Today I’m on the hunt for tips and tools to support us as we begin to refine some of our online documentation to better meet the needs of our customers. Terms and conditions of membership spring to mind – hard enough to convince our users to read them, without expecting them to navigate complex language and badly structured text.
As I search, I’m just going to add some of the tools and tips that I find useful, with maybe a little commentary as I go. This post is mainly for my own benefit, as I intend to put together some specific training for staff around writing for the web, social media sites, and other promotional materials. If, however, you find it useful, or you have other tips and tools you’d like to share, please add links and suggestions in the comments. Here goes!
The first tool I found was a nice little video sharing six simple tips to help ensure your text is easily navigated and read. Thanks to the folks at Transcend.
I also found this great little tool, currently displaying in beta, that allows you to paste your current text in, and it runs a programme that checks readability against several well-known measuring tools. The attached image shows the results for a body of text I copied from another library’s documentation. That library’s website includes a statement indicating that their writing standards aim for plain language and better readability. In comparison to the scores shown when I dumped our current documentation into the programme and ran the test, the scores were significantly different – and the score we need to aim for ain’t higher! Thanks to Writeclearly.org
This document explains some of the reading tests, how they measure readability, and what the test scores indicate.
Just one of many excellent posts on Copyblogger, this one has specific tips that aim to increase your chances of having your content read. In full. Now wouldn’t that be nice? If this topic does interest you, skip on over and read some of their stuff. You might even want to thank Copyblogger by becoming a constant reader, like me. Subscribe to their blog here. And no, I don’t need to declare a vested interest. Just fanship!

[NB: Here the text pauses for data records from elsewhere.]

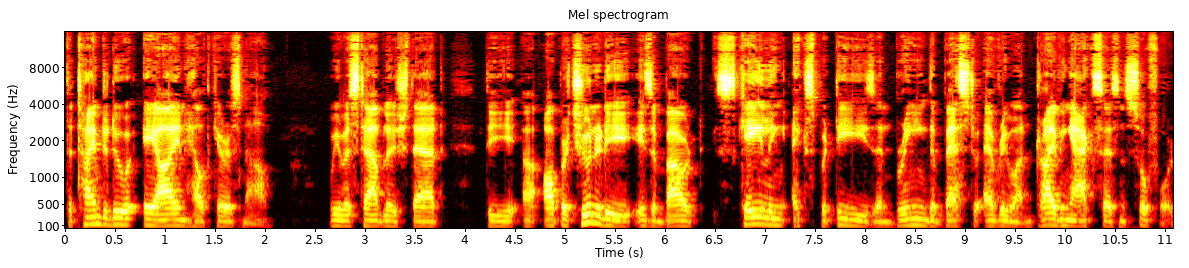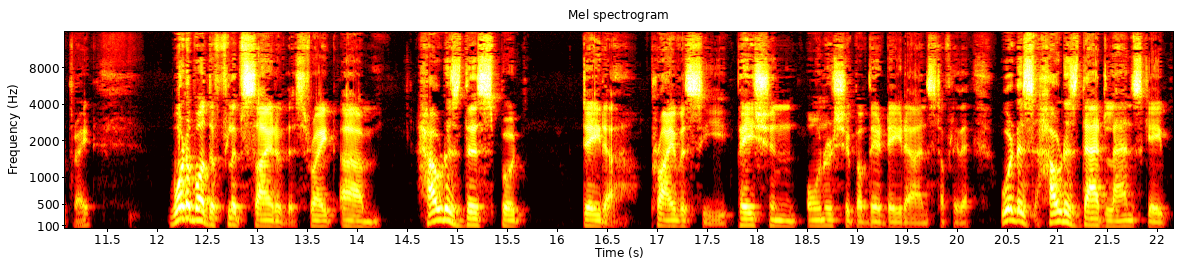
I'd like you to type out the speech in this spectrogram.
the time to do AI in healthcare is now. We've established that the uh, opportunity is about scaling expertise and bringing the best to everyone, driving access and so forth, right? What about the flip side of this, right? Um, how does this put data, privacy, patient ownership of their data, and stuff like that? What is how does that landscape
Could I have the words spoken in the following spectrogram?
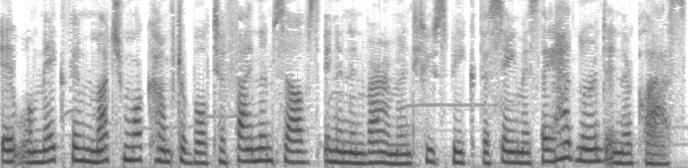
It will make them much more comfortable to find themselves in an environment who speak the same as they had learned in their class.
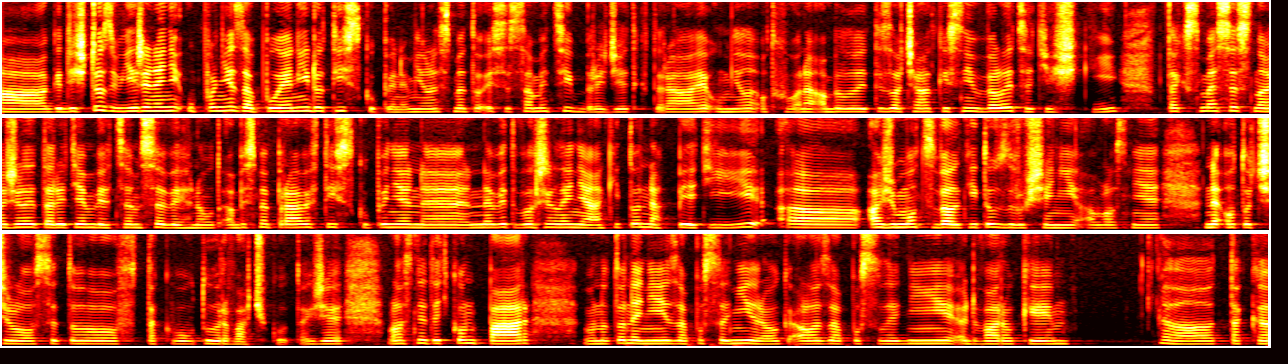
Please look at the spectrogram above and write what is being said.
A když to zvíře není úplně zapojený do té skupiny, měli jsme to i se samicí Bridget, která je uměle odchovaná a byly ty začátky s ní velice těžký, tak jsme se snažili tady těm věcem se vyhnout, aby jsme právě v té skupině ne, nevytvořili nějaký to napětí a až moc velký to vzrušení a vlastně neotočilo se to v takovou tu rvačku. Takže vlastně teď pár, ono to není za poslední rok, ale za poslední dva roky tak eh,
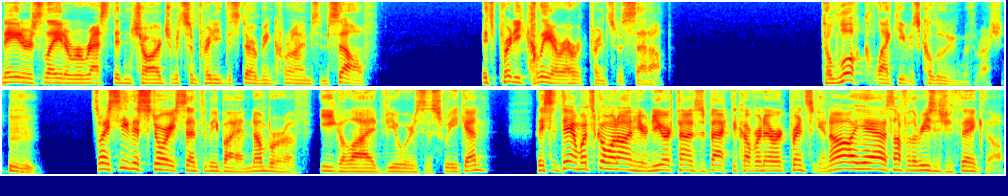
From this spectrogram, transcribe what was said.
Nader's later arrested and charged with some pretty disturbing crimes himself. It's pretty clear Erik Prince was set up to look like he was colluding with Russians. Mm-hmm. So I see this story sent to me by a number of eagle eyed viewers this weekend. They said, Dan, what's going on here? New York Times is back to covering Erik Prince again. Oh, yeah, it's not for the reasons you think, though.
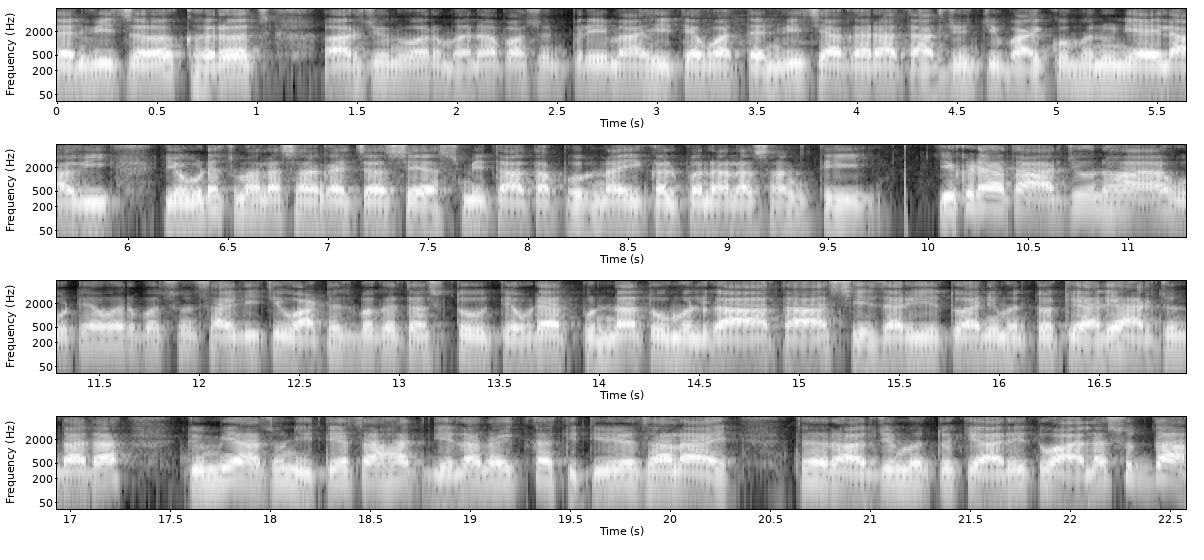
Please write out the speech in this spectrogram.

I’ll push the publish button now. It’s time to get out of the analysis paralysis, and do as R. David Lankes suggests. Just do it.